Alex Hunt, City of Burien Planner in Community Development Department –

  • he has worked on Ambaum Corridor and Boulevard Park neighborhood subarea plan to establish a 20-year vision and carry that out through strategic recommendations and zoning code amendments
  • went through extensive community engagement – trying to partner with as many people as possible and get lots of different perspectives, focusing energies on folks who don’t typically get involved in city engagement activities – heard a lot of love for these two neighborhoods – along with a lot of concerns for protecting small, beloved businesses – acknowledgement of need for more housing, more commercial opportunities, and seeing people’s own culture represented (significant Latinx and Vietnamese communities – would love to see more public art reflecting that)
  • during this planning process, the effort by arts advocates to get a Burien Creative District designation from ArtsWA was happening concurrently – needed to get the planning team looped into that and tapped into that vision, as well
  • zoning was a big piece of the puzzle – what you can build – how big
  • why should cultural sector get involved? Because culture is not only personally enriching, but there are economic benefits, too. Community members are vocalizing that they want to have more cultural experiences
  • planners really look to the cultural sector for expertise and input – planners don’t have all the answers, and value the energy that folks are putting into cultural endeavors
  • link to survey:
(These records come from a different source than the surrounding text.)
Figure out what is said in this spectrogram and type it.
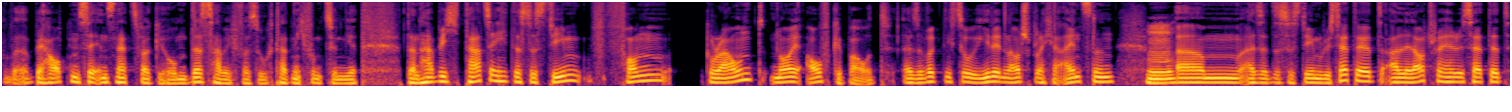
behaupten sie ins Netzwerk gehoben. Das habe ich versucht, hat nicht funktioniert. Dann habe ich tatsächlich das System vom Ground neu aufgebaut. Also wirklich so jede Lautsprecher einzeln. Mhm. Ähm, also das System resettet, alle Lautsprecher resettet,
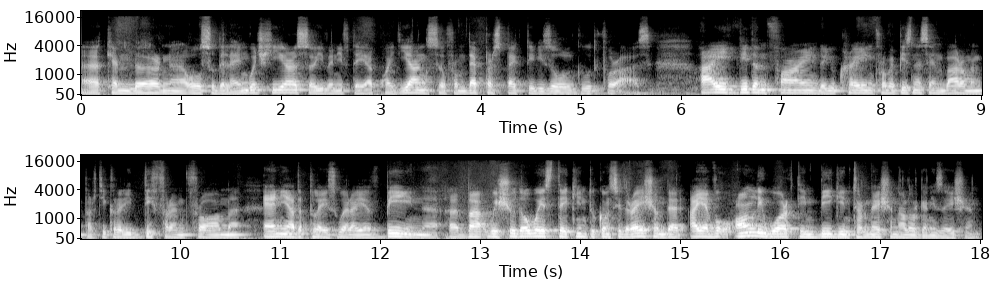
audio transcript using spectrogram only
uh, can learn uh, also the language here. So even if they are quite young, so from that perspective, is all good for us. I didn't find Ukraine from a business environment particularly different from any other place where I have been. Uh, but we should always take into consideration that I have only worked in big international organization.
Cecile Malik, City of Auburn Senior Transportation Planner –

  • comprehensive planning has a lot of different pieces – a key one is land use planning and economic development
  • but how do you get TO those areas, and that’s where transportation planning comes in – you need to share what the challenges are to accessing cultural opportunities and activities (because lack of access also impacts economic development of the area)
  • and to share what is important for cities to plan for and prioritize when looking at the future of the transportation system)
  • look for opportunities to learn more and to share your experiences and observations

Chaney Skadsen, City of Federal Way Senior Planner –

  • we rely a lot on the cultural sector – Federal Way will be the host of new Sound Transit light rail stations – how do you enhance the community experience of these places that will be new transportation hubs – incorporating historic legacies, figures, and using those assets and treasures in a way to build community in the future
  • making things accessible – South King County was built in a way that was auto-centric – through transit orient development opportunities, this will be a chance to build a community’s character and increase communication
  • community vibrancy – planners don’t have all of the answers – there’s a vital and mutually beneficial relationship between the planners and the creative industry, weaving and repurposing historic elements, creating art to enjoy or be exposed to – in making places enjoyable
  • planners are more like gardeners – positioning the set-up and preparing the “soil” – but the community brings the seeds of inspiration
  • advice – as cultural stakeholders, make your concerns and needs heard – if there are barriers, call those out – changes can be made – processes can be revised to be more user-friendly – translators can be brought in – equitable access is important
  • spreading awareness of cultural events – great tourism benefits as well as knitting the community together

Great Q&A following the presentation by panelists – that happens at about 41:00 on the tape

Other presenters:

Inspire WA re Arts & Heritage & Science Week in Olympia updates

AHS Week is happening February 6-10 – South King County has many new state legislators so it is important to participate this year and make sure the newbies are familiar with the cultural sector. Talking points will be provided. Many meetings will be conducted via Zoom, others will be held in person in Olympia. Sign up here to learn more and participate:

4Culture updates

Hiring new staff members, and 2023 grant opportunities are beginning to open!

Thanks for hanging in there and reading through to the end! If you have any questions of me, please feel free to get in touch any time!

Barbara McMichael